4.5 He Promised Victory 3:15
There was one thing Adam and Eve did not lose in the Garden. They may have been twisted, broken and marred but they were still the image bearers of God. Fallen but not worthless. They retained the image of God with significance and meaning, and most important of all - hope.

4.5.1 The Promise
Tucked away in this verse is a promise of eventual victory over the evil one. In Hebrews 11 we read of the faith of Abel, Enoch, Noah and Abraham. Their faith must have been based on this promise, for it says they died in faith not receiving the fulfilled promise.

4.5.2 The Person
It is most significant that God should say "your seed and her seed". Its important to observe that the seed is considered personal. The one who is promised is a person, a male.

A person would one day bruise Satan's head, and in doing so be wounded. Eve would bear this seed. What is interesting, is that in Hebrew, as in other Semitic languages, this is an unusual expression since the male is considered the one with the seed.
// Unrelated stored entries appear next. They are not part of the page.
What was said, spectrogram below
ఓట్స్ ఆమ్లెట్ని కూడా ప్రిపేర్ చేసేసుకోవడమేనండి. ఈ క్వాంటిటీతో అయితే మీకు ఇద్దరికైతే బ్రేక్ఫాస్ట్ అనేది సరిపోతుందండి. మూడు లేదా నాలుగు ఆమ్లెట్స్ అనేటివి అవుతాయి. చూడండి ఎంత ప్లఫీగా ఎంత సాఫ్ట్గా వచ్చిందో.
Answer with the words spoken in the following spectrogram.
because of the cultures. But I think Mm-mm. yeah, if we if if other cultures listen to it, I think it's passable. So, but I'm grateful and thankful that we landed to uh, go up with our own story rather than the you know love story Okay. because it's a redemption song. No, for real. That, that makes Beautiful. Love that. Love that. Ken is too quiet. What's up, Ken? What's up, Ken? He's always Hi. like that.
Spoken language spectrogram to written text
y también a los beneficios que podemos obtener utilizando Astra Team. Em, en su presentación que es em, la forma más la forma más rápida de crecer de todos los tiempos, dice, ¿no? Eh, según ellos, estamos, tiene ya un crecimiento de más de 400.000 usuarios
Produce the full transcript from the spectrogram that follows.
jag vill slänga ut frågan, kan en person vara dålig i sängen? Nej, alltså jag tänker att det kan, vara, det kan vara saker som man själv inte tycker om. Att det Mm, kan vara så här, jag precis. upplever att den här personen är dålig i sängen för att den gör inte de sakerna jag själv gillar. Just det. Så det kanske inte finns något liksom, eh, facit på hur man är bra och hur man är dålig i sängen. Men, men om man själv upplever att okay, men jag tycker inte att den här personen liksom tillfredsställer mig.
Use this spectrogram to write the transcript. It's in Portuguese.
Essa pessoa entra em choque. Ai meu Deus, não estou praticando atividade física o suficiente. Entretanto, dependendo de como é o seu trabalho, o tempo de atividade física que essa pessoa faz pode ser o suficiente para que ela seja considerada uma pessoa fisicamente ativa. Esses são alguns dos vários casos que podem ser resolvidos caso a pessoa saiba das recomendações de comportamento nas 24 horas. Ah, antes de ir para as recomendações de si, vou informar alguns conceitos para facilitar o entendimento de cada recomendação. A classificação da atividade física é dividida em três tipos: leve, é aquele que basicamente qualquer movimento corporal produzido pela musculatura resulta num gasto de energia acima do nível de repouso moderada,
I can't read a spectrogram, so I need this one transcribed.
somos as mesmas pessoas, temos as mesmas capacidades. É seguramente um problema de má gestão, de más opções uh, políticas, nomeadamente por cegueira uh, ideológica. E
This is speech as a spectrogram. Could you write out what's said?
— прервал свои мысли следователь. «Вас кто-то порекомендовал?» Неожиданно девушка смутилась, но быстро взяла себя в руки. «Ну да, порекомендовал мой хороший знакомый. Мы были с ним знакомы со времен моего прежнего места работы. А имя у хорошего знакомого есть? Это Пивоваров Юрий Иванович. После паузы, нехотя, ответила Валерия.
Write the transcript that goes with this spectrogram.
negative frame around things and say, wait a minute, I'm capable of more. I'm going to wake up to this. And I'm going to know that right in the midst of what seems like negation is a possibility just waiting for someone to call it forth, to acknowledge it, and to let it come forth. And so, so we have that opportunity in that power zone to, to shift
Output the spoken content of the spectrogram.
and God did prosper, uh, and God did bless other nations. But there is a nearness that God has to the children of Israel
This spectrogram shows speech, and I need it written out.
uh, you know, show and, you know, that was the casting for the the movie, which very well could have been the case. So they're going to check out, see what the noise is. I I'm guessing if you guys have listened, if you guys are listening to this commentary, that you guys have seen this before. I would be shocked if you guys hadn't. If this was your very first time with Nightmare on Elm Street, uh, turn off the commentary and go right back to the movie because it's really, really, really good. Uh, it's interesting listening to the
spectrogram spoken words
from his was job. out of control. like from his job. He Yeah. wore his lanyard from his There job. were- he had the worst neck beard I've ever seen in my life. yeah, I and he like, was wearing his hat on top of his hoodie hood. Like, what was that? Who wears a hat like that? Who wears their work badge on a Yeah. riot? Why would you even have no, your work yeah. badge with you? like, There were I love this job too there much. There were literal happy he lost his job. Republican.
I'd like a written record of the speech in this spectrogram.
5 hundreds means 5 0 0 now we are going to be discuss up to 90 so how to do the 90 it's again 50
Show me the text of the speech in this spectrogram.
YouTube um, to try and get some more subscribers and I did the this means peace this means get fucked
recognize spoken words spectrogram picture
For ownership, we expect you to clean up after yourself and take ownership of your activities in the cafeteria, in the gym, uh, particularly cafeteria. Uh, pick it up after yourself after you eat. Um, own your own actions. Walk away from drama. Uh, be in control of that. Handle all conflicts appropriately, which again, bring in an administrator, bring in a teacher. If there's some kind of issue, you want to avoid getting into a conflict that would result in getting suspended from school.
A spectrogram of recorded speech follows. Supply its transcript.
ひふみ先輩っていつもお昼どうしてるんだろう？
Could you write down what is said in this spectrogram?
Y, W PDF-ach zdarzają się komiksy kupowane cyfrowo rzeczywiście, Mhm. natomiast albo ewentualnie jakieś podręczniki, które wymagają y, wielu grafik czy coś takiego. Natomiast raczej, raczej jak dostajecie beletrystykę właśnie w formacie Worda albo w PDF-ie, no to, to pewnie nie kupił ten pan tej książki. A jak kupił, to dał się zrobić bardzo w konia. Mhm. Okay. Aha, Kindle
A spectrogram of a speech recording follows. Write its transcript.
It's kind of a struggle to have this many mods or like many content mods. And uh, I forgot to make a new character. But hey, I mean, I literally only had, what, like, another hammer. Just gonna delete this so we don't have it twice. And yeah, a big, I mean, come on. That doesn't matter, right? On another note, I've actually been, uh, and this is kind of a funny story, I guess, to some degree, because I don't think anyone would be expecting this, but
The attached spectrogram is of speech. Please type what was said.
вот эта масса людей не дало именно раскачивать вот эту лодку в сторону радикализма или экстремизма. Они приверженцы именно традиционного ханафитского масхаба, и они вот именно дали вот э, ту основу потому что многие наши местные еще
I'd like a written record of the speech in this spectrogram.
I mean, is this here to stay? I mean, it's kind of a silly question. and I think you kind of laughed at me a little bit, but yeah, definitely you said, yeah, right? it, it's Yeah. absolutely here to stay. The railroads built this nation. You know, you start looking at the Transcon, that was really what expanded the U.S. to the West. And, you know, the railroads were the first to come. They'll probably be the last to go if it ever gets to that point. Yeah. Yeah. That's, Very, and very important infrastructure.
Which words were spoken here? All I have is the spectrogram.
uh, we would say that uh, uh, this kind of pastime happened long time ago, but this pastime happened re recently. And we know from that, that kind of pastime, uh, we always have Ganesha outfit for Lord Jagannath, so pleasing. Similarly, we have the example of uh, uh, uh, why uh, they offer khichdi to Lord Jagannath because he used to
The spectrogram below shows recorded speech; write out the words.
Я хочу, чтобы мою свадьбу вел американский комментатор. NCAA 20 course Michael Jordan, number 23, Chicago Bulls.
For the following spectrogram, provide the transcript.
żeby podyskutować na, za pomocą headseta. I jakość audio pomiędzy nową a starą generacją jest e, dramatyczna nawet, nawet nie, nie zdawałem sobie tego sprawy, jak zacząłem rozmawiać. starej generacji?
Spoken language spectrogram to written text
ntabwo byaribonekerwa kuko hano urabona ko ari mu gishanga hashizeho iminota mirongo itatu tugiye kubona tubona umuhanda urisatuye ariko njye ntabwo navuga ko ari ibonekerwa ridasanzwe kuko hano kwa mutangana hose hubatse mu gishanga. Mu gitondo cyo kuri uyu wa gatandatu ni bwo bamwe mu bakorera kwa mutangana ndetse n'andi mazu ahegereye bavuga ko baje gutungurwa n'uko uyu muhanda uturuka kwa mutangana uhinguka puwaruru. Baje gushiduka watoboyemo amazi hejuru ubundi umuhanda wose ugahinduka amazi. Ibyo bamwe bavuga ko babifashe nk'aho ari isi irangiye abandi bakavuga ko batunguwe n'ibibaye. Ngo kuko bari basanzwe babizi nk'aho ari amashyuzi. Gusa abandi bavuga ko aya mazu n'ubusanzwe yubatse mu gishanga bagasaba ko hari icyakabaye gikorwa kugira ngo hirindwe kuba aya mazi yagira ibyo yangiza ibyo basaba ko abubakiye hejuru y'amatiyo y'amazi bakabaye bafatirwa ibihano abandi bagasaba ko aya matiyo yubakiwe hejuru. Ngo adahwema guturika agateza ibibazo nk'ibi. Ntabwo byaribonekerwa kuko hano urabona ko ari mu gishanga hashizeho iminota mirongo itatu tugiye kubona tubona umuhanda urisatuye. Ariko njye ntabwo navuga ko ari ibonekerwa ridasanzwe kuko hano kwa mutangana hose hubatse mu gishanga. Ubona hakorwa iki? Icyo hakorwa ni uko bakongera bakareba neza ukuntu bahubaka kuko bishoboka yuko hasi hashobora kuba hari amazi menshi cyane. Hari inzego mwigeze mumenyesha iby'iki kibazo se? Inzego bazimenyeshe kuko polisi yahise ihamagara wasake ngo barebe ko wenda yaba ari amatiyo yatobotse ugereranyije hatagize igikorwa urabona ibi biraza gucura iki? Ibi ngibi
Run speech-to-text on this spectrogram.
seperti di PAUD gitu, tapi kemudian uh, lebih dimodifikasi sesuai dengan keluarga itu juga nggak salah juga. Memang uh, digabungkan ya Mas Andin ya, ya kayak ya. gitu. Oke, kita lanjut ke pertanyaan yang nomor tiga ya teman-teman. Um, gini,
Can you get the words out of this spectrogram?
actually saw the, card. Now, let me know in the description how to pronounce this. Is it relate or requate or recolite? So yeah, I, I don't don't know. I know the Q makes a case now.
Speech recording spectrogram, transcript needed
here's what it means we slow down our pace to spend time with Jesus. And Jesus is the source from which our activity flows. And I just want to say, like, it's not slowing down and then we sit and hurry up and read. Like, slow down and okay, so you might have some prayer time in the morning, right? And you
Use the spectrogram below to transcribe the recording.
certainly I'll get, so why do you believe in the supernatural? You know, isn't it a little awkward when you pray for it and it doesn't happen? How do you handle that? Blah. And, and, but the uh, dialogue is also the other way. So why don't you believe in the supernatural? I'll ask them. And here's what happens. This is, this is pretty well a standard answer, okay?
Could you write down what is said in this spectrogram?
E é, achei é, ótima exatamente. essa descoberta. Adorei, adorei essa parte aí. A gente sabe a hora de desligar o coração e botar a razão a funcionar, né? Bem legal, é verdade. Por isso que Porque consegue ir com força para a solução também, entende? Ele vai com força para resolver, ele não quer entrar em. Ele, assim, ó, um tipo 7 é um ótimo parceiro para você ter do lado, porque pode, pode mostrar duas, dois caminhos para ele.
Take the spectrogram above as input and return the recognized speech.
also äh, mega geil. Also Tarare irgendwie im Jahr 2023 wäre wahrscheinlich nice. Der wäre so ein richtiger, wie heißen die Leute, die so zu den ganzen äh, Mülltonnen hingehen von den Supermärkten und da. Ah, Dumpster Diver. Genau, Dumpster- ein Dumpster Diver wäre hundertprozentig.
Descent is normally through the male line.

So we have here the first promise of the coming Messiah, born of a woman, conceived without a father, who would destroy the work of the devil, but only through suffering in our place. Remarkably the first glimmer of the gospel makes its debut as a sentence passed on the enemy, not a direct promise to man. That's because redemption is primarily about God's rule as much as it is about human need. The first glorious hint that would grow stronger and clearer through successive generations that God had a rescue plan, he would send a second Adam, the one who would reverse the effects of the Fall.

One of these days I'd like to put a poster up outside Church, "Jesus is God's Bounty - A Taste of Paradise...." For that is what the rest of the Bible explains. We have seen that Genesis 3 is all about the taste of Paradise, the evil temptation of the Serpent, the tragic Fall of Adam and Eve, and the wonderful provision of the Father. At some time in our lives we can identify with Adam or Eve, desiring independence, of going our own way, but discovering shame, guilt and fear. Hide and seek. We all remember playing the game as children, only now its not a game, its for real. Despite our sin, God comes searching for us, not to punish but to provide, not to rebuke but to restore. Oh the joy of being found. Lets pray.